• Task instructions: Repeat each record exactly as written, and drop any images.

• Records from a data source:
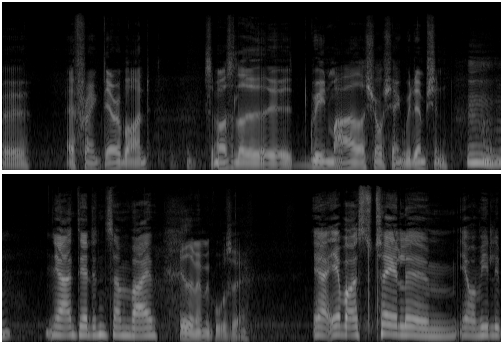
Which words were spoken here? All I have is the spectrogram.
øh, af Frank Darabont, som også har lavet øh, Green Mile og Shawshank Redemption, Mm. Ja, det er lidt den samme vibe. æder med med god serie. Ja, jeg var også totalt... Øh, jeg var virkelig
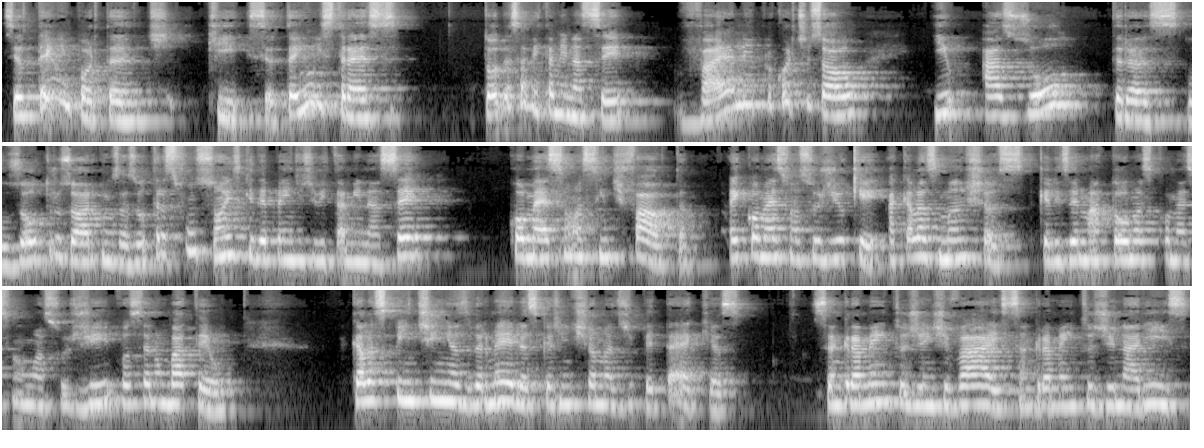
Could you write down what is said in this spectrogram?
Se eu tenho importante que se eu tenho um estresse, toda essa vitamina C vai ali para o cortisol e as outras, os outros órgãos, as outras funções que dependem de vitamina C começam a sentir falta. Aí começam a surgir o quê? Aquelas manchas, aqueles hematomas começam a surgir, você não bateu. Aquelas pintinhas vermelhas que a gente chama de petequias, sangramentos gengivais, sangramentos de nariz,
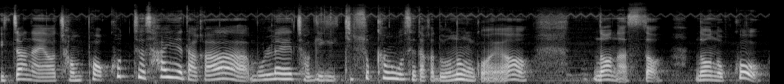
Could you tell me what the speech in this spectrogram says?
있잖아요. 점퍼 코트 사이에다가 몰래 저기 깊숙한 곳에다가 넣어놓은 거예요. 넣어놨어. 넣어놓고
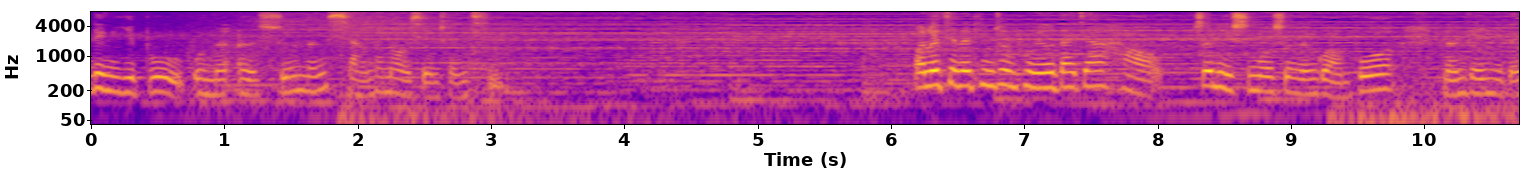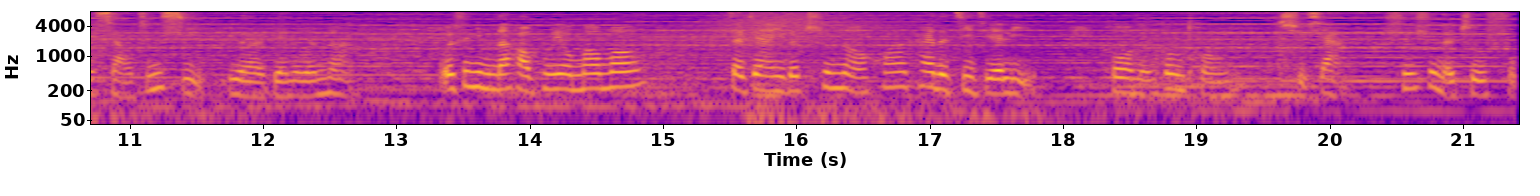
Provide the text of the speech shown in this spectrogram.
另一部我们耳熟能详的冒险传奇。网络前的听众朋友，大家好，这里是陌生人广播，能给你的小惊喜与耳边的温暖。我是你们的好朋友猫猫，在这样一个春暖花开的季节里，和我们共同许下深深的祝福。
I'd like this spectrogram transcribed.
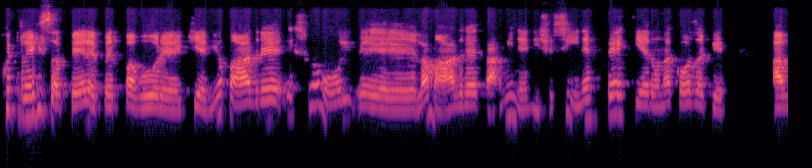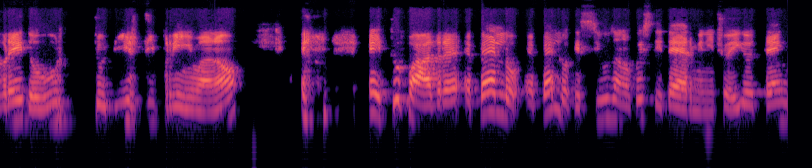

• Result:
Which words were spoken here? All I have is the spectrogram.
øh, af Frank Darabont, som også har lavet øh, Green Mile og Shawshank Redemption, Mm. Ja, det er lidt den samme vibe. æder med med god serie. Ja, jeg var også totalt... Øh, jeg var virkelig
Could you write down what is said in this spectrogram?
Se eu tenho importante que se eu tenho um estresse, toda essa vitamina C vai ali para o cortisol e as outras, os outros órgãos, as outras funções que dependem de vitamina C começam a sentir falta. Aí começam a surgir o quê? Aquelas manchas, aqueles hematomas começam a surgir, você não bateu. Aquelas pintinhas vermelhas que a gente chama de petequias, sangramentos gengivais, sangramentos de nariz,
Could you tell me what the speech in this spectrogram says?
있잖아요. 점퍼 코트 사이에다가 몰래 저기 깊숙한 곳에다가 넣어놓은 거예요. 넣어놨어. 넣어놓고
Provide the text of the speech shown in this spectrogram.
另一部我们耳熟能详的冒险传奇。网络前的听众朋友，大家好，这里是陌生人广播，能给你的小惊喜与耳边的温暖。我是你们的好朋友猫猫，在这样一个春暖花开的季节里，和我们共同许下深深的祝福。
I'd like this spectrogram transcribed.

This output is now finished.